The magazine’s 100th anniversary commemoration began more than a year ago, when UT graduates nominated “Centennial Alumni” from among all UT graduates of all campuses. Almost 500 nominations were received, and a 10-person committee of UT and alumni affairs leaders narrowed the field to 100. The magazine, which publishes three times a year, featured a bonus package of Centennial Alumni profiles in each 2017 issue.
Each of 2017’s three issues—winter, spring and fall—also were built around individual themes: past, present and future. The winter issue featured a timeline of milestones in UT history. The spring issue—focused on how the University influences present-day life—featured coverage of alumni impacted by and UT aid and expertise in responding to the 2016 Smoky Mountain wildfires. The fall issue, published in September, explored rising concerns about diminishing water resources and what the University is doing to address them.
“This magazine is both the signature publication of the UT system and of the University of Tennessee Alumni Association,” said Rickey McCurry, UT vice president for alumni and development, and president of the UT Foundation. “It’s a critical vehicle for engaging with our alumni and giving them the information they want for staying on top of what’s happening at their alma mater and for sharing news of its accomplishments with friends and colleagues.”
In 1917, the first issue of Tennessee Alumnus rolled off the press of Stubley Printing Company in Knoxville. When the university system was formed in 1968, the Tennessee Alumnus – and the national UT Alumni Association – became ventures of the system, not the Knoxville campus where they began. With the system-wide orientation, the magazine began offering feature stories on all segments of UT.
During its 100 years of publication, only six people have served as editor. 1907 graduate L.R. Neel was the first editor; 1927 graduate Harry M. Watson followed in 1928; and former alumni director John Smartt Sr., a 1942 UT College of Agriculture graduate and a 1948 UT College of Law graduate, oversaw the magazine from 1948 to 1964. Neal O’Steen, a 1950 UT Knoxville graduate, was editor from 1964 to 1986, and oversaw the transition to a system-wide focus. The longest-serving editor, Diane Ballard, a 1969 UT Knoxville graduate, succeeded O’Steen and served until Ballard’s retirement in 2012, when 1996 UT Knoxville graduate Elizabeth Davis was named editor. Gina Stafford, a 2007 UT Knoxville graduate and assistant vice president and director of communications for the University system, served as interim editor upon Davis’ 2015 departure for an opportunity outside UT.

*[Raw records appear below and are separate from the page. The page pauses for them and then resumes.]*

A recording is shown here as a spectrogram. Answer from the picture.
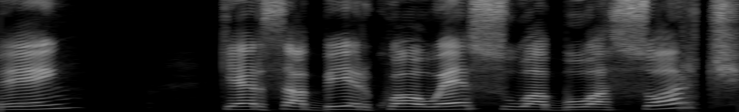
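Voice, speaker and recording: A woman puts on a booming character voice at a medium pitch. She delivers it at a very slow pace. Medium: read story. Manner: booming, imperious.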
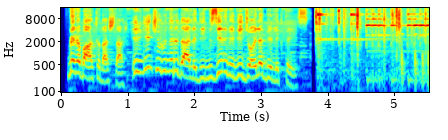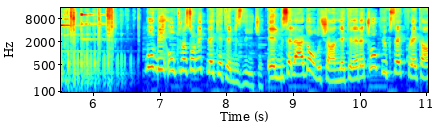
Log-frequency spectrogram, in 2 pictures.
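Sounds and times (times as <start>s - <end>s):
bright bell-like tones: 3.8s - 6.8s
quick run of clicks: 3.8s - 6.8s.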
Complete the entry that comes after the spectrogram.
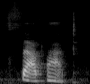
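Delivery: "Zapato" with the z as a Castilian lisped th, tongue between the teeth; "Zapato" with a Castilian th sound for the z. Shown as a demonstration. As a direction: say "Zapato" the Spain way, z as th. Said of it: "pero dilo con acento español".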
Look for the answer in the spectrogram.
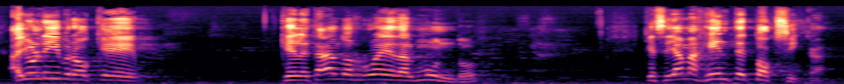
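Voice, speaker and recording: A male pastor preaching a sermon with animated delivery and calls of amen, recorded in a church sanctuary. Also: high voice, unhurried, a little hiss or hum. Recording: reverberant hall with faint ambience.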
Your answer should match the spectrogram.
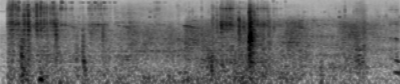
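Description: Steady rumble of a cattle lorry, with several sharp knocks on its metal trailer, the loudest about four seconds in.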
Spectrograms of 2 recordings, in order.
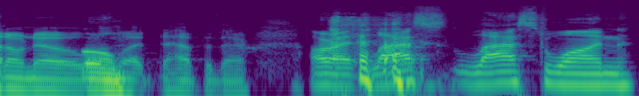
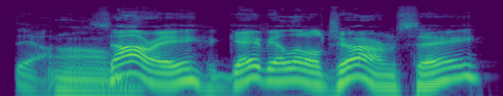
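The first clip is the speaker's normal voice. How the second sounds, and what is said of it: Put-on mafia-style accent. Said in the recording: “I think I turned into mafia.”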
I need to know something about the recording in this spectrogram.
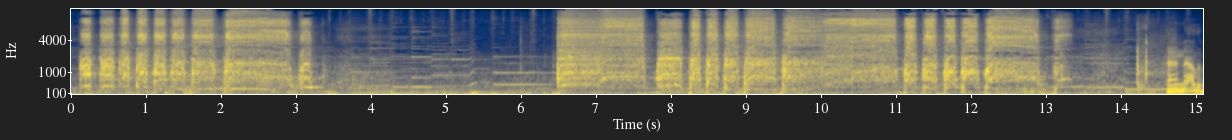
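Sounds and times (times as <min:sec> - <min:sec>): cordless drill driving screws: 0:00.1 - 0:03.4, 0:06.5 - 0:13.4.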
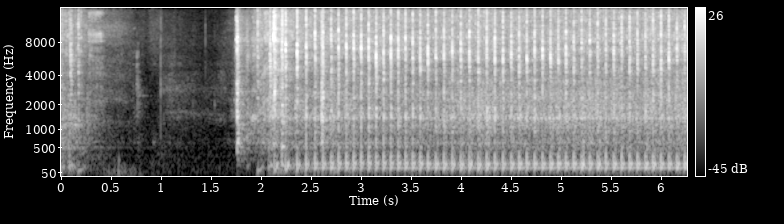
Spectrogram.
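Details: Custom Ed Roth-inspired mini bike trike, small engine, first test start with choke lever cut off: catches on first pull and settles into steady even putter about three beats a second; runs healthy.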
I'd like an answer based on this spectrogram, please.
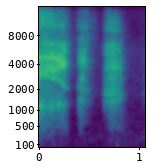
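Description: Three quick, harsh, breathy intakes of air in an imitation of a sleeper's breathing, with a short quiet pause between them: gasping after a pause in breathing.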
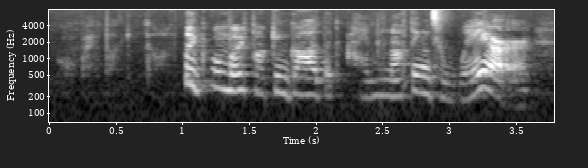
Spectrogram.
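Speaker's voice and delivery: play-acted, frantic outburst of panic. Retelling a broken skirt before an audition, retelling own panic. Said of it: "I'm, like, shaking".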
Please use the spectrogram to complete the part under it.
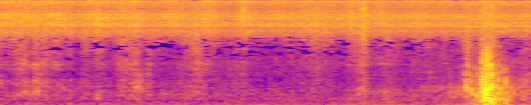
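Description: A plastic bag rustles and crinkles as it is handled.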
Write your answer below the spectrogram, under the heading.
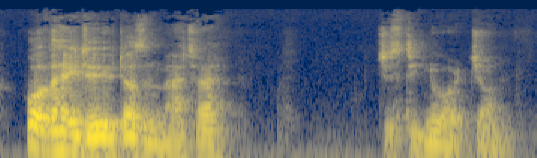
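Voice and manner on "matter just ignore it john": ordinary talk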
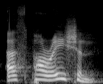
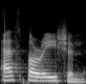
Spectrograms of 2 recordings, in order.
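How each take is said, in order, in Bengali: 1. মাঝের p-টি বাতাসের ঝলক সহ উচ্চারিত হয়। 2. মাঝের p-টি বাতাসের ঝলক ছাড়া উচ্চারিত হয়। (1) "এটা কিন্তু ভুল" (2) "আমি কিন্তু অ্যাসপারেশন বলছি না"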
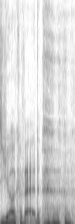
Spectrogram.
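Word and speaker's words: Jah Keved: And then and and then you told me that pretty much all nouns that start with a J are Y. So I was like oh so I guess it's Yakaved which whatever.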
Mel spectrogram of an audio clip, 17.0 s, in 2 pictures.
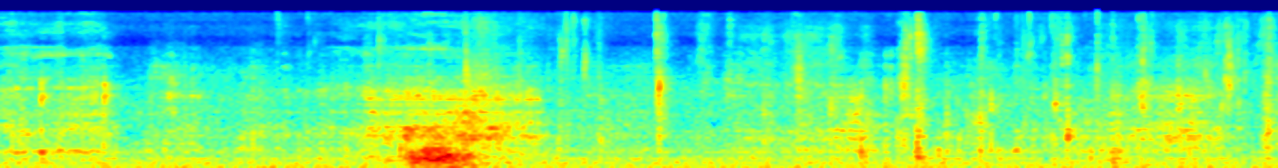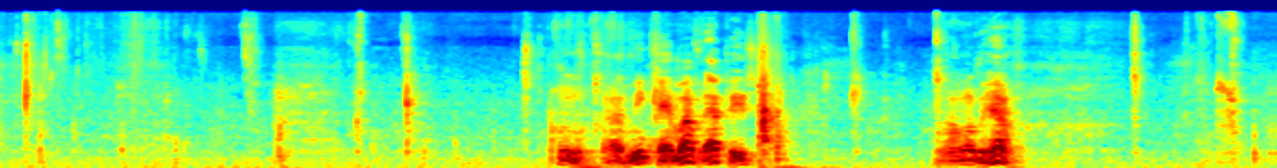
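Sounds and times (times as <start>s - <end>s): biting crispy fried chicken: 3.0s - 11.4s.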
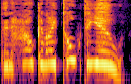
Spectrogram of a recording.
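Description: A man's voice: a little high, huge pitch swings, normal speed, a bit bright, no echo, pitched above the performer's own voice, full character voice. A man voicing a small young storybook girl, plucky and polite, with proper phrasing. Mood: whispering. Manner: polite, proper phrasing, often breathy whispering.

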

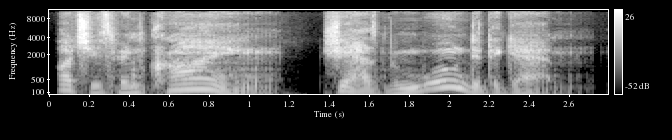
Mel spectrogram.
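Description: Guy doing a gentle young man in a storybook, sorry and earnest, plain delivery, dry sound. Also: on the low side, wildly swooping pitch, a little slow, slightly rough, no room sound, full character voice. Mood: remorseful.

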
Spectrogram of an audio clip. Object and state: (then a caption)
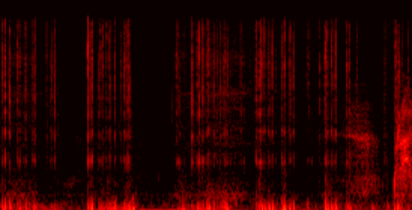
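Paperback book cover. Fingertips and nails scratch across the glossy card cover of a medium paperback book, "Art of the Western World," held upright close to the microphone. Quick, dry, bright scraping strokes come in irregular bursts with a soft, low, rumbling thump beneath them, and each stroke cuts off almost instantly.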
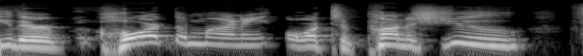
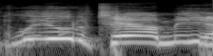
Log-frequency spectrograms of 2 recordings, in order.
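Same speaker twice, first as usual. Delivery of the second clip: mock indignant retort, higher pitched; indignant comeback; 6 semitones higher than usual. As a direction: imitate an offended wife talking back. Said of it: "they're gonna be like".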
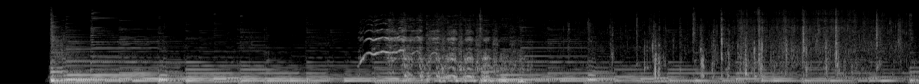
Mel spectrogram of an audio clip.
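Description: A horse lets out a loud, shaky whinny a few seconds in, rising over a steady, sustained musical backdrop that plays throughout, with no talking.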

Alumnus chief staff writer Jennifer Sicking becomes the seventh designated editor when she takes the helm as managing editor in 2018.
“Tennessee Alumnus is something of a UT family album, where the University’s history comes to life. On the pages of the magazine, we can see how far UT has come and the momentous changes that made the University the great institution and resource that it is,” DiPietro said. “Here’s to our alumni across the state, the nation and around the world, and to the impact they allow the University to make every day in every corner of the globe.”